Not only are 78 percent ofworkers discussing politics with their colleagues, 47 percent sayit's affecting their ability to do their jobs. (Photo:Shutterstock)

|

It's not even here yet, but the 2020 presidential election is taking a toll onthe American workforce—something employers probably aren't toohappy about.

|

According to a February 2020 Gartner survey, not only are 78 percent ofworkers discussing politics with their colleagues, 47 percent saythat the upcoming presidential election is affecting their abilityto get their jobs done. Productivity isn't the only thing taking ahit; collaboration and employee morale are also being affected.

|

Related: 2020 vision: Avoiding political pitfalls in theyear to come

|

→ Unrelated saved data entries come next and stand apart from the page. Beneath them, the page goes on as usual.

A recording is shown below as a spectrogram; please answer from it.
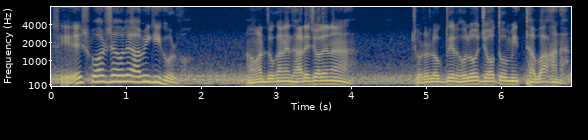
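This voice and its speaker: A man's voice: medium pitch, lively intonation, normal speed, background noise, close to an everyday voice. A man voicing a greedy, heartless middle-aged shopkeeper in a cartoon story, speaking harshly and dismissively. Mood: angry, threatening.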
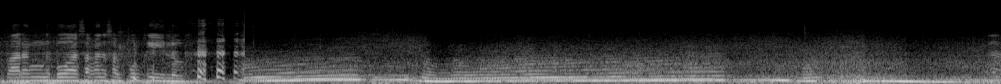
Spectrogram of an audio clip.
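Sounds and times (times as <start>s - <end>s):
car engine accelerating hard: 2.4s - 10.0s.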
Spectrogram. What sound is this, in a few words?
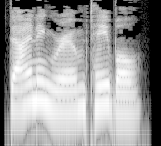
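"dining-room table", British English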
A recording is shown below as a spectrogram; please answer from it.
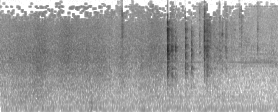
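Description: A wedding gown's tulle and lace rustle softly as the dress is turned on its hanger. About two and a half seconds in come several quick light clicks and clinks as the hanger hook catches on the clothes rail.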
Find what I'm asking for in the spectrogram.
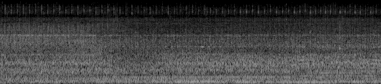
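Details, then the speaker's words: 2000 Toyota Avalon 3.0 VVT petrol V6 after fixing a misfire by replacing a faulty coil pack: slow, even idle with steady low hum and no stumble or skipped beats. "so this engine's running smooth now and it's all just over a simple coil pack"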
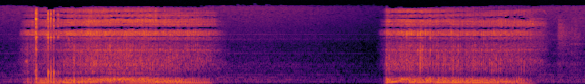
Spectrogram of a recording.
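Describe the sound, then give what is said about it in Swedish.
Two long, deep rumbling snores from a large animal, each lasting about two seconds with a quiet pause between, loud with a bass-heavy, vibrating growl. “så det nästan mullrar lite som en bas. Det hör du snarkningar.”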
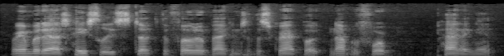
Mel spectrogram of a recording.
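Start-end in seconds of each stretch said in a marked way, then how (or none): none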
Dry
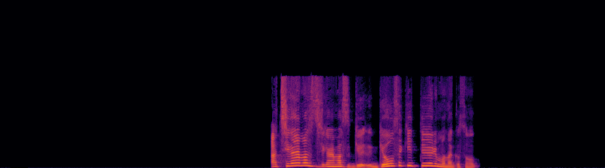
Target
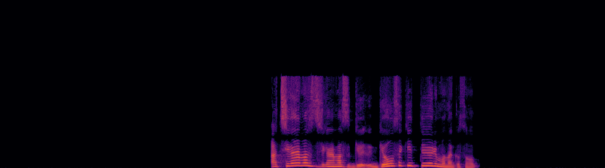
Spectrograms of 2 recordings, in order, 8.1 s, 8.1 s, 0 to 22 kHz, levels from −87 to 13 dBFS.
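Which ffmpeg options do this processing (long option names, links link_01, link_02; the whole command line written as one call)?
ffmpeg -i in.wav -af "asuperstop=centerf=4100:order=4:qfactor=1.3,volume=-6dB" out.wav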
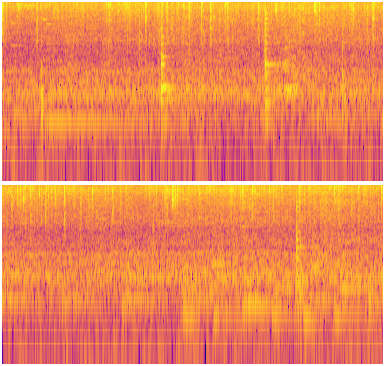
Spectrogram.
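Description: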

"During times of social and political change, employees expectmore conscious action and policy from their organizations," saidGartner's Brian Kropp, chief of research for its HR practice. "Tominimize the negative impacts of politics on the workplace, HRleaders must ensure that employee emotions and behaviors associatedwith the current political environment don't distract and disengagethe workforce or create a hostile work environment."

|

Even if people aren't planning to get involved at the ballotbox, they're certainly involved at work. Among the survey'sfindings are these disturbing statistics. A third are spending moretime seeking out political news about the 2020 election at work,but 36 percent are avoiding working with or talking to colleaguesbecause of their political views.

|

And when they are still communicating, 31 percent of employeeswho do talk politics at work say those conversations are stressfuland/or frustrating—and 26 percent say the election has had amoderate or a big impact on their ability to do their jobs.

|

Gartner suggests that as the election draws closer, employersought take proactive steps to keep a handle on politicaldiscussions in the workplace:

  • Determine the right political expression policies forthe organization. Employers shouldensure employees are aware of prohibited activities and behaviors,as well as what sort of disciplinary action they'll be in for ifthey violate those policies. These policies should takeinto account any state and local laws governing what is permissiblein the workplace, as well as what impact political expression willhave on the workplace.
  • Emphasize the organization's commitment to diversityand inclusion. Gartner pointed out that just in Februaryof this year, 29 percent of employees saw "at least one instance ofunacceptable treatment of a coworker because of their politicalbeliefs, including being called offensive names, being avoided bycolleagues or being treated unfairly." This necessitates anemployer being on top of the need to provide a safe environment inwhich the election can be discussed without bullying, harassmentand other negative behavior.
  • Equip managers to support employees andaddress political conflict. Managers need to be able tokeep an eye on political discussions, model the behavior theyexpect from employees and recognize the need to step in on behalfof distressed employees if it becomes necessary.

Read more: 

Complete your profile to continue reading and get FREE access to BenefitsPRO, part of your ALM digital membership.

  • Critical BenefitsPRO information including cutting edge post-reform success strategies, access to educational webcasts and videos, resources from industry leaders, and informative Newsletters.
  • Exclusive discounts on ALM, BenefitsPRO magazine and BenefitsPRO.com events
  • Access to other award-winning ALM websites including ThinkAdvisor.com and Law.com
NOT FOR REPRINT

© 2024 ALM Global, LLC, All Rights Reserved. Request academic re-use from www.copyright.com. All other uses, submit a request to [email protected]. For more information visit Asset & Logo Licensing.

Marlene Satter

Marlene Y. Satter has worked in and written about the financial industry for decades.